The cost of doing business can be daunting, especially in high-cost metropolitan areas like Los Angeles and New York. The idea of owning one’s own building (versus rent) sounds appealing until the receipt of the property tax bill. Fortunately, there are options for doing business in a successful manner that is the least detrimental to the business pocketbook.
The cost of doing business is not going down. It can be mitigated, with the creative approach, but inflation is likely to rear its head again, in spite of the fact that, in places like the United States, the economy has been doing better over the past few months. Even in times of economic improvement, increasing the profit margin is a desirable outcome.
A few decades ago, the cost of commuting was not as high as it is now and there was not the convenience of using the internet to get work done. The only real option was to go into the office. Now, with many more options, come many more opportunities to cut costs.
Any time there is a need to cut costs without cutting services, the use of creative thinking comes in handy. The same goes for identifying that economical office space or approach to using office space effectively.
The changes in American and global culture have also affected the approach to these solutions. While, in the past, there were the cubicle farms, now, even the attorneys are thinking about the “open space” mentality in office design, as detailed in this article, “Lawyers Without Offices.” It would seem that if attorneys can do it, many other professions could, as well.
One common solution to the need to save money on office space and office rent is to become a virtual company or to have some virtual employees that work from their home office. This is becoming more and more common since it appeals to the employee who does not want to pay the rising cost of commuting and to the company who can save money by not having to raise salaries to accommodate that high cost. Even Mashable gets in on the conversation and provides tips on how a person can “score a job at a virtual company.”
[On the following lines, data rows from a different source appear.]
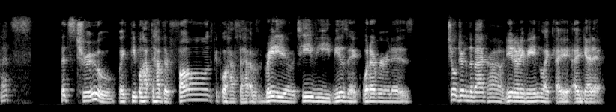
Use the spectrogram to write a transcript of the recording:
that's that's true. Like people have to have their phones, people have to have radio, TV, music, whatever it is. Children in the background, you know what I mean? Like I I get it.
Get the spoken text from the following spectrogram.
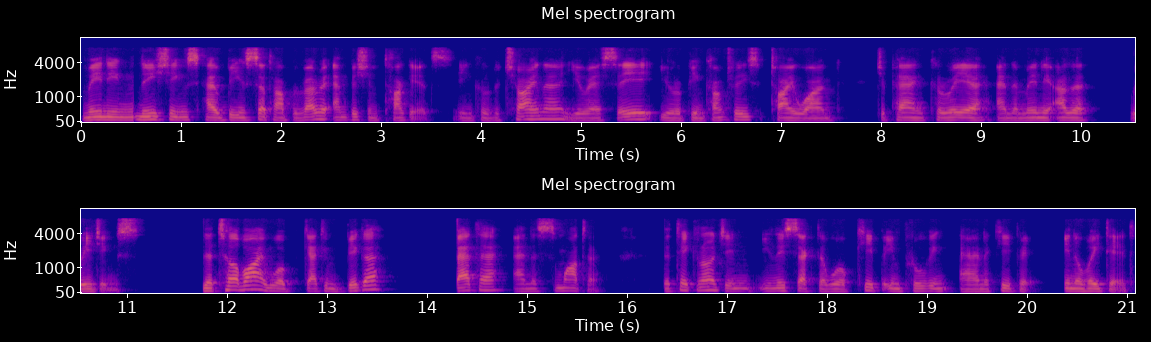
Many nations have been set up very ambitious targets, including China, USA, European countries, Taiwan, Japan, Korea, and many other regions. The turbine will getting bigger, better, and smarter the technology in, in this sector will keep improving and keep it innovated.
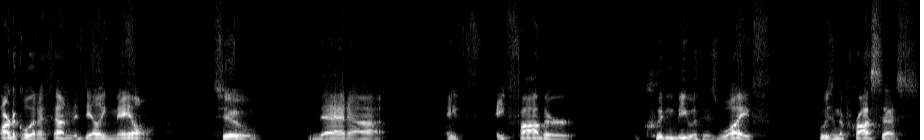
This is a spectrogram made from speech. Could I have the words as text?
article that I found in the Daily Mail too that uh, a a father couldn't be with his wife who was in the process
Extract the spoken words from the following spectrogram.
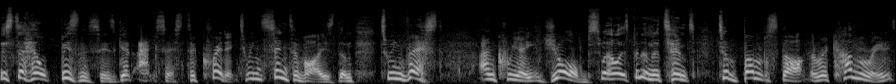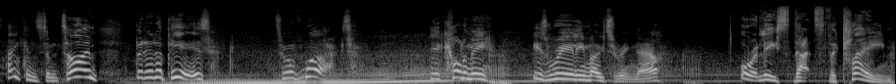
is to help businesses get access to credit, to incentivise them to invest and create jobs. Well, it's been an attempt to bump start the recovery. And it's taken some time, but it appears to have worked. The economy is really motoring now. Or at least that's the claim.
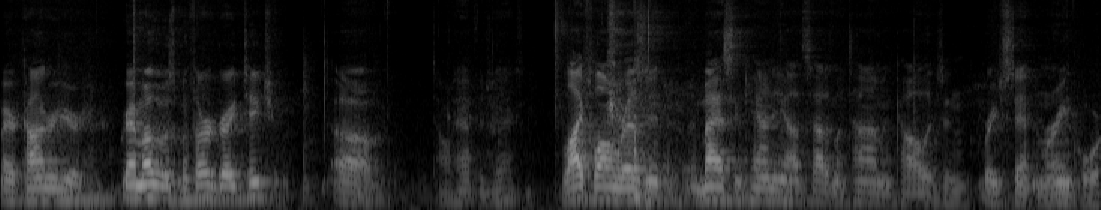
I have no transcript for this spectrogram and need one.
Mayor Conger, your grandmother was my third grade teacher. Um, Taught half of Jackson. Lifelong resident of Madison County outside of my time in college and brief stint in the Marine Corps.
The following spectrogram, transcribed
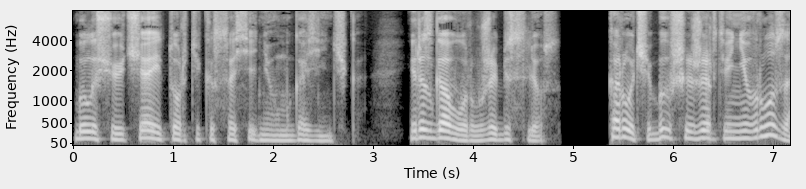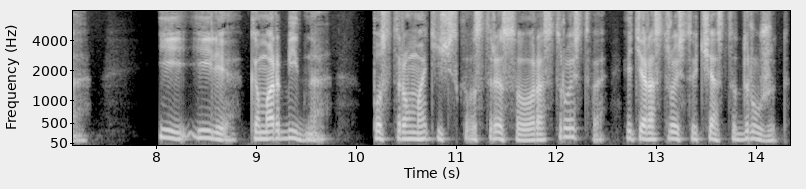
был еще и чай и тортик из соседнего магазинчика. И разговор уже без слез. Короче, бывшей жертве невроза и или коморбидно посттравматического стрессового расстройства, эти расстройства часто дружат,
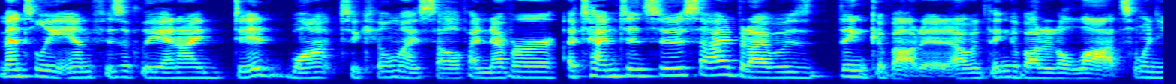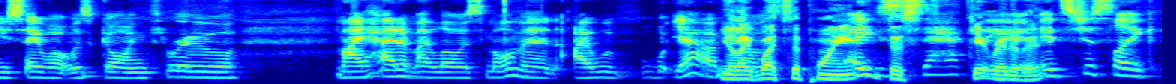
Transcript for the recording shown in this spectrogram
mentally and physically and I did want to kill myself. I never attempted suicide, but I would think about it. I would think about it a lot. So when you say what was going through my head at my lowest moment, I would, yeah. I mean, You're like, was- what's the point? Exactly. Just get rid of it. It's just like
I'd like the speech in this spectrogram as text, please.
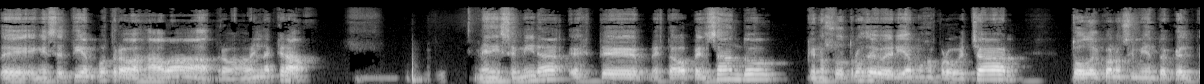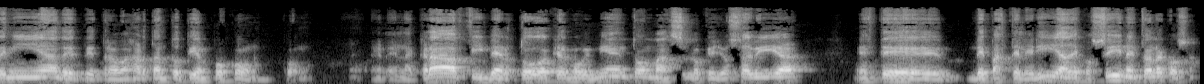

Sometimes a combination approach with the virtual employees is to incorporate a lower-cost rental option that an executive suite offers. Often times, these “rentals” come with a fully functional office (including conference room and multi-media solutions), as well as office staff. The beauty of the arrangement is that the landlord, handling all of the staffing and human resources needs, employs the office staff and the payment for the services is like a part-time staff person expense, but with qualified personnel. This is an ideal solution for a start-up that is new and does not yet have virtual administrative staff, but needs a visible office immediately.
Another option that has been around longer than the virtual company, and even before the internet, is utilizing mobile offices. These have been used, for years, at construction sites and schools, as portable offices and portable classrooms. While the outside may appear somewhat portable, the inside can be decorated to be quite modern, leaving it hard to tell that it hasn’t been set on a permanent foundation for years.
There are many conveniences to mobile offices, including being able to move them from location to location (as in the case of construction sites) and being able to use them for a set period of time (the appeal for schools). In the case of a business, especially when the business is a start-up and the measurement of long-term success (or how much success) has not been determined, this is an ideal way to “set up shop” without a permanent commitment to the purchase of a building or the high cost of rent. Granted, it is not likely that this would be a solution that can be used in downtown Los Angeles, but it would be quite appealing in an appropriate suburb.
There are many options available and likely, it is the combination that will yield the most success in long-term business objectives and cost-saving efforts. Possibly, a combination of the rental of an Executive Suite, the use of virtual employees, and the mobile office is the solution that would be right for the next Fortunate 100 Company in the making.Note: Deborah was hired to ghostwrite this article. Ghostwriting is where one person writes the article for-hire for another person to publish and attach whatever name they want to it. If the published article ever disappears, it is fair game for Deborah to publish said article on this blog since it was forfeited by the customer as a result of the unpublishing action.
This article was originally published on The Epoch Times.